While finance continues to be a challenge, Prem and Susi are not short of plans and ideas. A new venture, sponsored by Helvetas, is the schools program, which grew out of Prem’s realization that children would love some of the films shown by the society. He has put together a collection of 15 films of varying lengths, suitable for different ages, and begun circulating a brochure, containing a synopsis of each film, among schools and clubs, encouraging them to order any of the films to show privately. The collection is gradually growing, as more suitable films are identified, and Prem and Susi hope this will enable children to enjoy and learn from seeing children of their own age group living in other cultures, dealing with real life issues and solving problems.

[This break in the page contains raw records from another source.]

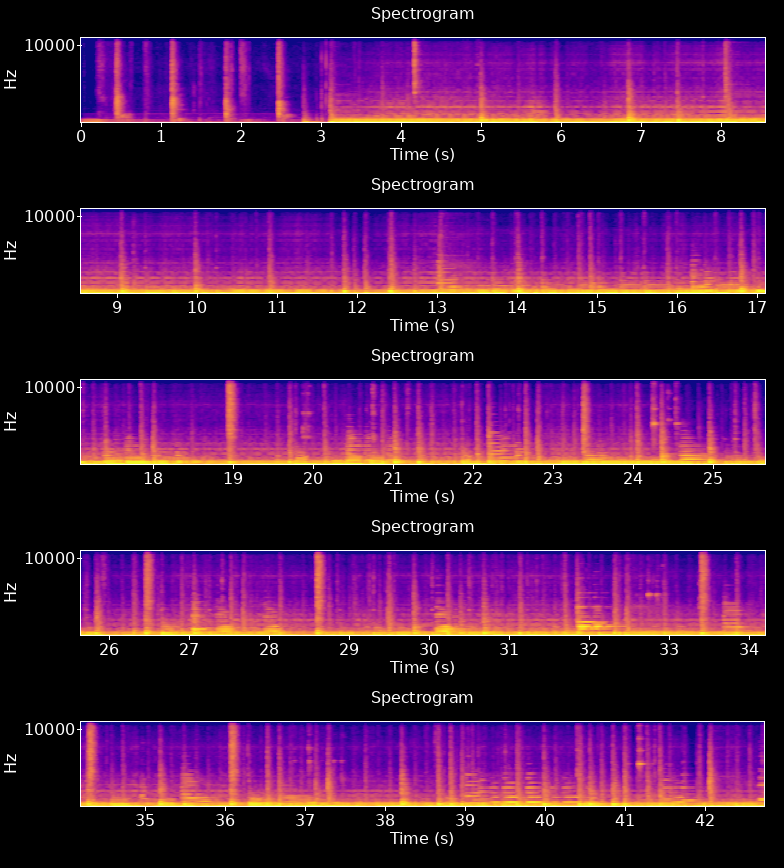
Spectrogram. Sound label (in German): Solo Bass mit Cello Backing; Probe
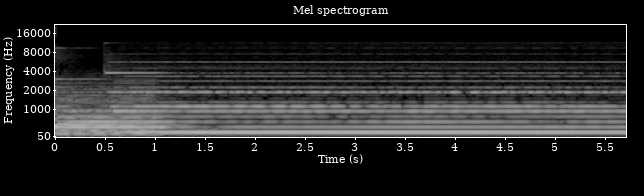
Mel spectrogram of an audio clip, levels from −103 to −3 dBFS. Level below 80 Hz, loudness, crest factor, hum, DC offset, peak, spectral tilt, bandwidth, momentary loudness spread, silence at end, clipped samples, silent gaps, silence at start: -80 dBFS; -37 LUFS; 12 dB; none; under 0.1%; -26 dBFS; -8 dB/octave; 6 kHz; 3 LU; 0 s; under 0.1%; none; 0 s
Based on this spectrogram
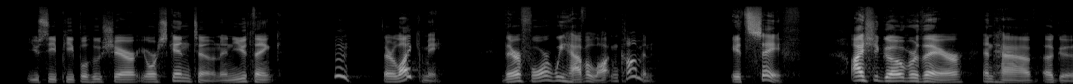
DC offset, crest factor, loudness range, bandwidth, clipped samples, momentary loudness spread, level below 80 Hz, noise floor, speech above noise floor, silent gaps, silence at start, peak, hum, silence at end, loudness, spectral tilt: under 0.1%; 28 dB; 7 LU; 16 kHz; under 0.1%; 15 LU; -82 dBFS; -72 dBFS; 41 dB; none; 0.3 s; -4 dBFS; none; 0 s; -30 LUFS; -1.5 dB/octave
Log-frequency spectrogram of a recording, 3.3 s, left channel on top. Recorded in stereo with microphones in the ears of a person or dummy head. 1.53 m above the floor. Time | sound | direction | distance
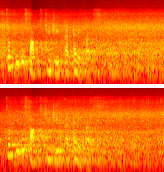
0.1 | a woman speaking | 20° left (ahead or behind) | 0.5 m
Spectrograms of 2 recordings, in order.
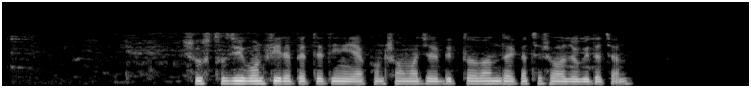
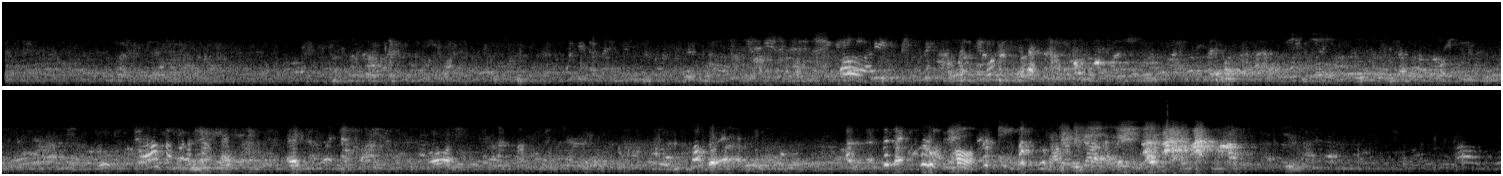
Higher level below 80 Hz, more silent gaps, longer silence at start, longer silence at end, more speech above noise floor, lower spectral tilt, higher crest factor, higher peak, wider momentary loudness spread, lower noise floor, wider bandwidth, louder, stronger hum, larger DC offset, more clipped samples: about the same, -62 dBFS vs -64 dBFS; neither; first, 1.8 s vs 0.05 s; first, 1.2 s vs 0 s; first, 58 dB vs 27 dB; first, -11 dB/octave vs -6.5 dB/octave; second, 16 dB vs 22 dB; second, -4 dBFS vs 0 dBFS; second, 9 LU vs 21 LU; first, -77 dBFS vs -44 dBFS; about the same, 5 kHz vs 4.9 kHz; about the same, -20 LUFS vs -21 LUFS; neither; neither; neither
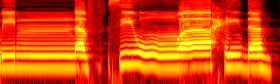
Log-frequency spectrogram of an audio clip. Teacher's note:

Prem and Susi are also looking into the possibility of starting societies outside of the Kathmandu valley, for example in Pokhara and Dharan, an idea which has been enthusiastically received by the NTB. They would also like to encourage more Nepalis to come to the films, and are thinking about the possibility of providing sub-titles in Nepali, even if only a synopsis, to overcome the difficulty faced by non-native speakers of English trying to read English sub titles and follow the film. However, as it is an expensive process, this would require additional funding. The film society would welcome any ideas for new ventures, different films and access to funding, so please contact Prem, Susi or Susan with your suggestions.

Finally, what do Prem, Susi and Susan feel about the first four years of the film society?

Susi: “No regrets. I have met lots of interesting people, and am happy to see the impact of the films. We are now seeing great potential from upcoming Nepali filmmakers.”

Prem: “A dream come true. I have wanted to do this for so long.”

Susan: “Prem and Suzi have spent hundreds of hours viewing and choosing films; their dedication to the principle of showing only films which fit the agreed criteria has given the film society its unique character. On so many occasions a film from some other country reflected parallels in and changes in Nepalese society.”